‘…the vaccine has the potential to have major public health impact if licensure is achieved.’
Sunday, 25 April 2021, was World Malaria Day. The disease is reported to kill 800 000 people each year, mostly in sub-Saharan Africa where one in five childhood deaths is associated with malaria. However, a new weapon looks to set to have a significant impact; with researchers from Oxford University, and their partners, having completed a Phase IIb trial of candidate malaria vaccine, R21/Matrix-M, which demonstrated high-level efficacy of 77% over 12-months of follow-up.
The vaccine was trialled in 450 children, in Burkina Faso, showing a favourable safety profile and being well tolerated. The findings have been published in Reprints with The Lancet The vaccine is said to be the first to achieve the World Health Organisation’s (WHO) Malaria Vaccine Technology Roadmap goal of a vaccine with at least 75% efficacy.
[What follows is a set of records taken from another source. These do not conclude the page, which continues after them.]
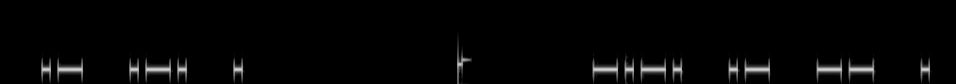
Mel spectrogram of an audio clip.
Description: Morse code, heard as a keyed tone, about 15 wpm, spaced as for 11 wpm, 700 Hz. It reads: ARE CAME
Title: 2x Character Spacing - Top 200 Words - 15wpm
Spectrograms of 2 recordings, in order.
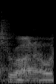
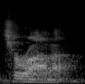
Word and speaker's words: Toronto: all their cities so it's not Toronto it's Tirana and it's not much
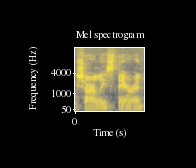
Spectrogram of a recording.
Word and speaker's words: Charlize Theron: long shot is the political romantic comedy starring Charlize Theron that is pronounced right did my research today thank you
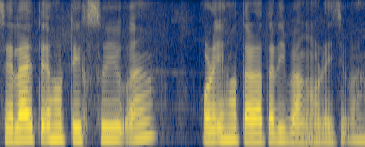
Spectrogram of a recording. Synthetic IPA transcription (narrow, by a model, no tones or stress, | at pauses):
sɛlajt̪ɛɦɔ̃ʈekshujuʔa | ɔɽɛɦɔ̃t̪aɽat̪aɽibaŋɔ̰ɽɛ̰jd͡ʒɔʔa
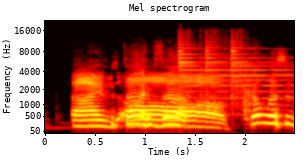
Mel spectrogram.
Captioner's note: bell ringing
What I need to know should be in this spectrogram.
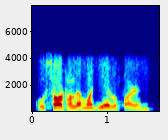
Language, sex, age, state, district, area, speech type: Assamese, male, 30-45, Assam, Dibrugarh, rural, conversation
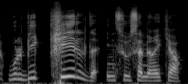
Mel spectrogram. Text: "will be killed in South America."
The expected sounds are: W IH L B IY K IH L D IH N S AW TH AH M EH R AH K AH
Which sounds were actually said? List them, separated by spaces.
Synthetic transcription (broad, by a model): W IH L B IY K IH L D IH N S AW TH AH M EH R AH K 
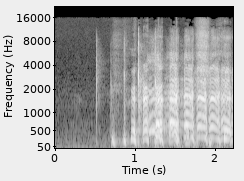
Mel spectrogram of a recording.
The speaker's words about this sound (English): Wave, please. Please clap.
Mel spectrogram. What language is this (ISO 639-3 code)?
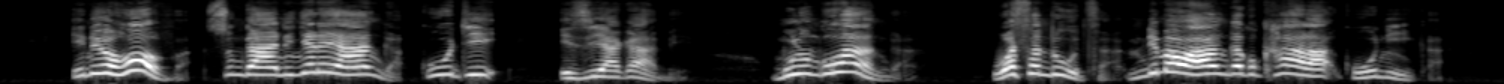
nya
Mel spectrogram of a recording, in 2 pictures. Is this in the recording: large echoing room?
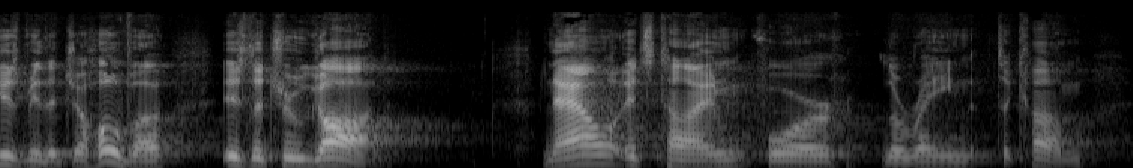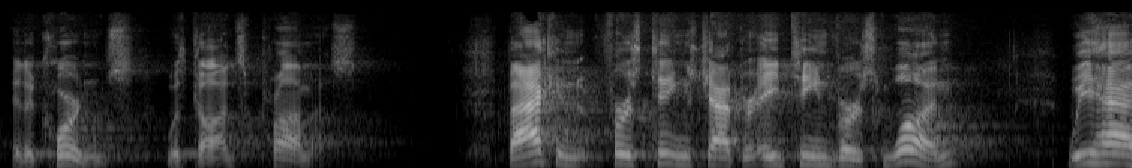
yes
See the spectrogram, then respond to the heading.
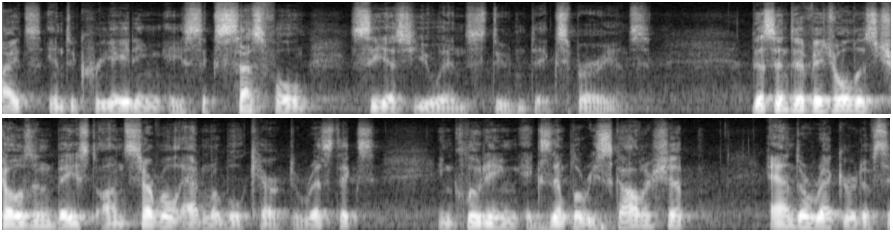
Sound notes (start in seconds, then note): none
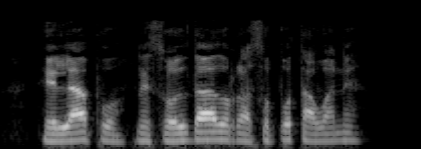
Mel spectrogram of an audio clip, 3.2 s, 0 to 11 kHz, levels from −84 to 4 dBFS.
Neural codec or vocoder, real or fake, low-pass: none; real; 7.2 kHz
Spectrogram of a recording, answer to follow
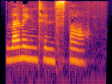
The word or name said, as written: Leamington Spa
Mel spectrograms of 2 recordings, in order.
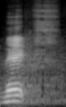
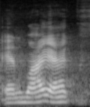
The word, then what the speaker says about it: NYX: to find this is the mix or nyx however which way you want to prefer to pronounce it cheat contour duo palette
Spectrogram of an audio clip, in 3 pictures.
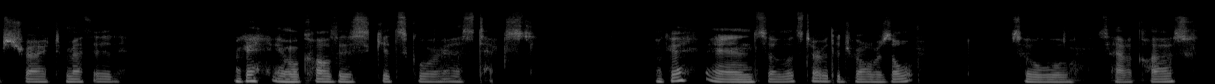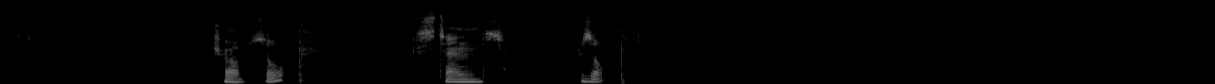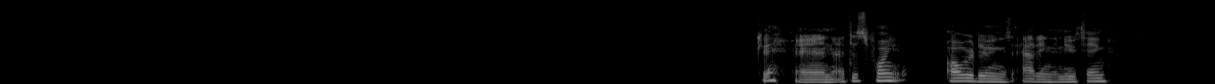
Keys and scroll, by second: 0.0 Tab, 6.3 super+s, 16.0 Return, 21.5 alt+Return, 26.1 alt+Return, 30.6 super+s, 32.2 ctrl+alt+shift+r.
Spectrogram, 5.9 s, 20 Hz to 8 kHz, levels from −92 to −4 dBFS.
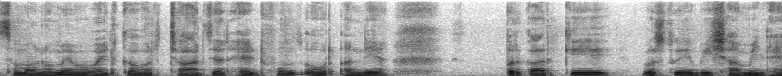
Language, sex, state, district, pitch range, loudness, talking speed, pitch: Hindi, male, Uttar Pradesh, Lalitpur, 115-125 Hz, -16 LUFS, 155 wpm, 120 Hz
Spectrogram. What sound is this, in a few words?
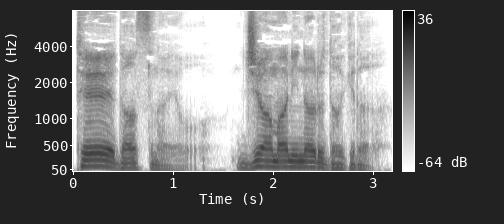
voice, dubbing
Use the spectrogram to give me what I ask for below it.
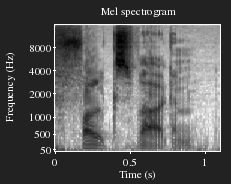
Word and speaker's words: Volkswagen: it's, How do you spell, for example, Volkswagen? Interesting because my second language is German, so it's the pronunciation is the V is like an F, so it's Volkswagen, and the Ah, W is like a sorry.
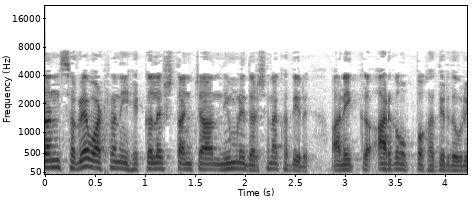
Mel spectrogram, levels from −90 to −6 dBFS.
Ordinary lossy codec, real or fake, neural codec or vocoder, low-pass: none; real; none; 7.2 kHz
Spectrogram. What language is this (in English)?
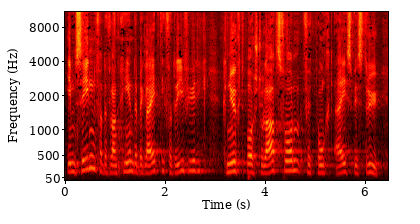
Swiss German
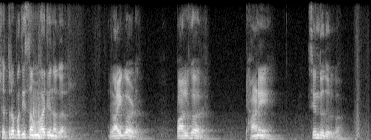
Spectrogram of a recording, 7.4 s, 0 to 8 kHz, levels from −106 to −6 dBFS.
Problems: constant background noise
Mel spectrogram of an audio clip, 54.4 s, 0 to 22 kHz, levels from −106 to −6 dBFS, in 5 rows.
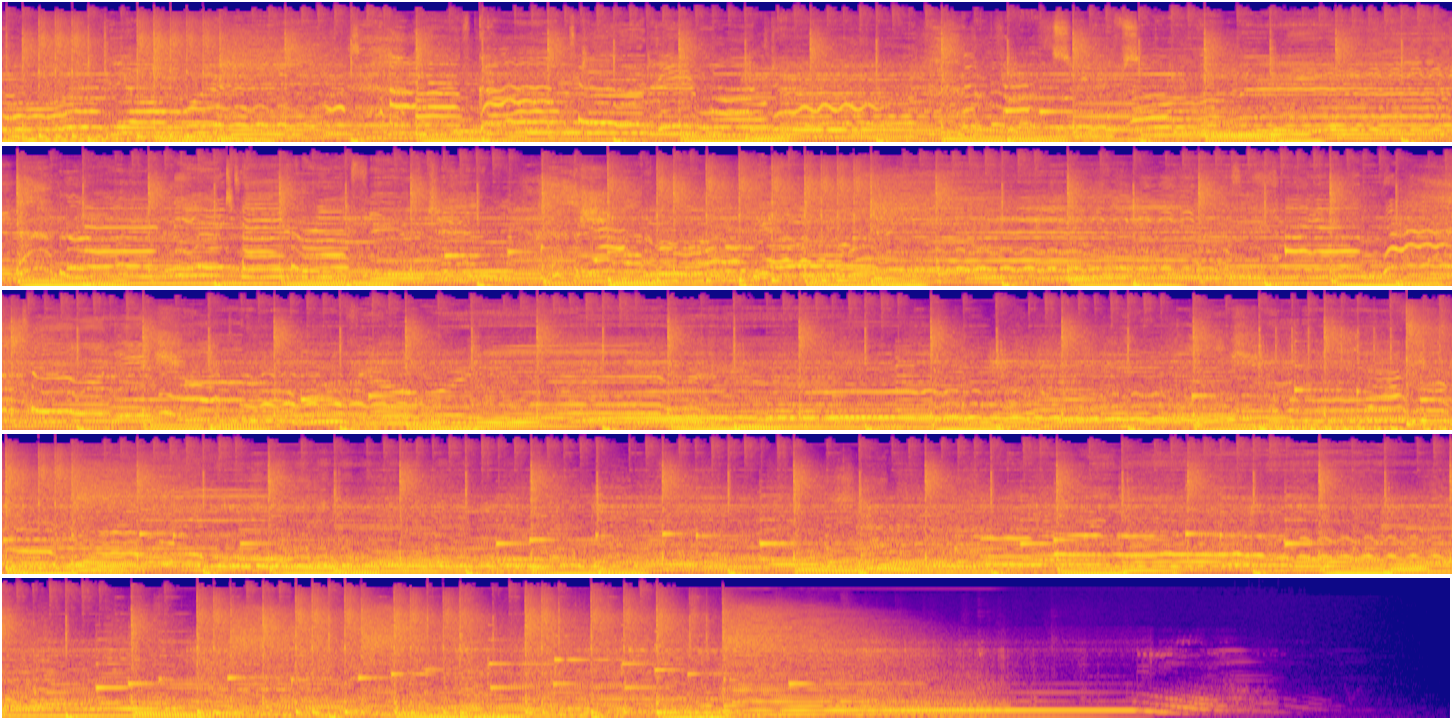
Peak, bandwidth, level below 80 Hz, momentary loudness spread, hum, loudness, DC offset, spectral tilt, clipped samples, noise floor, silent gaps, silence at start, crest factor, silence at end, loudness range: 0 dBFS; over 20 kHz; -24 dBFS; 3 LU; none; -15 LUFS; under 0.1%; -4.5 dB/octave; under 0.1%; -85 dBFS; none; 0 s; 14 dB; 1.7 s; 2 LU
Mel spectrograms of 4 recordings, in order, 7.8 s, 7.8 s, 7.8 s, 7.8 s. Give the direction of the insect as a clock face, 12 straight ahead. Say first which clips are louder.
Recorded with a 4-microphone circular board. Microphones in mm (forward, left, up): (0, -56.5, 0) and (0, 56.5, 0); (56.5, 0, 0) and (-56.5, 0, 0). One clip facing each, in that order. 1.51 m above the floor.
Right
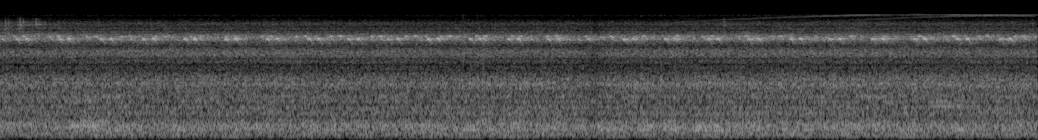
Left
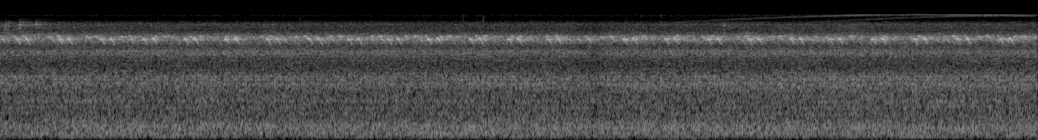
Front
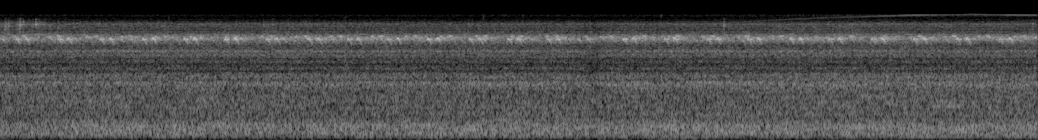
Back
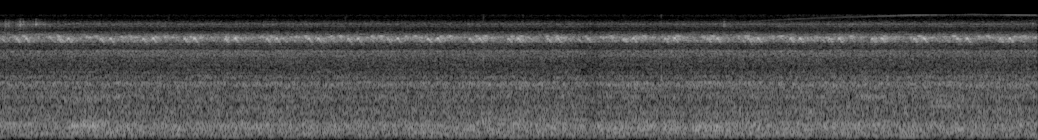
Right 3 dB, back 3 dB; 5 o'clock.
The researchers, in collaboration with Serum Institute of India and Novavax, have now started recruitment for a Phase III licensure trial to assess large-scale safety and efficacy in 4800 children aged 5-36 months across four African countries.
Adrian Hill, Director of the Jenner Institute and Lakshmi Mittal and Family Professor of Vaccinology at the University of Oxford and co-author of the paper said: ‘These new results support our high expectations for the potential of this vaccine, which we believe is the first to reach the WHO’s goal of a vaccine for malaria with at least 75% efficacy. With the commitment of our commercial partner, the Serum Institute of India, to manufacture at least 200 million doses annually in the coming years, the vaccine has the potential to have major public health impact if licensure is achieved.’
Professor Alkassoum Maiga, Minister of Higher Education, Scientific Research and Innovation in Burkina Faso said: ‘[I] hope that the upcoming phase III trial will confirm these exciting findings and that this vaccine could have a real impact on this disease affecting millions of children every year.’
Marking World Malaria Day, the WHO has launched a report summarizing actions taken and lessons learned in a number of countries since 2017 to reach zero malaria cases by 2020 in the so called E-2020 initiative. This project has now been re-launched as the E-2025 initiative, in which the WHO has identified 25 countries that have the potential to stamp out malaria within a 5-year time frame. ‘These 25 countries will receive specialised support and technical guidance as they work towards the target of zero malaria,’ the WHO said.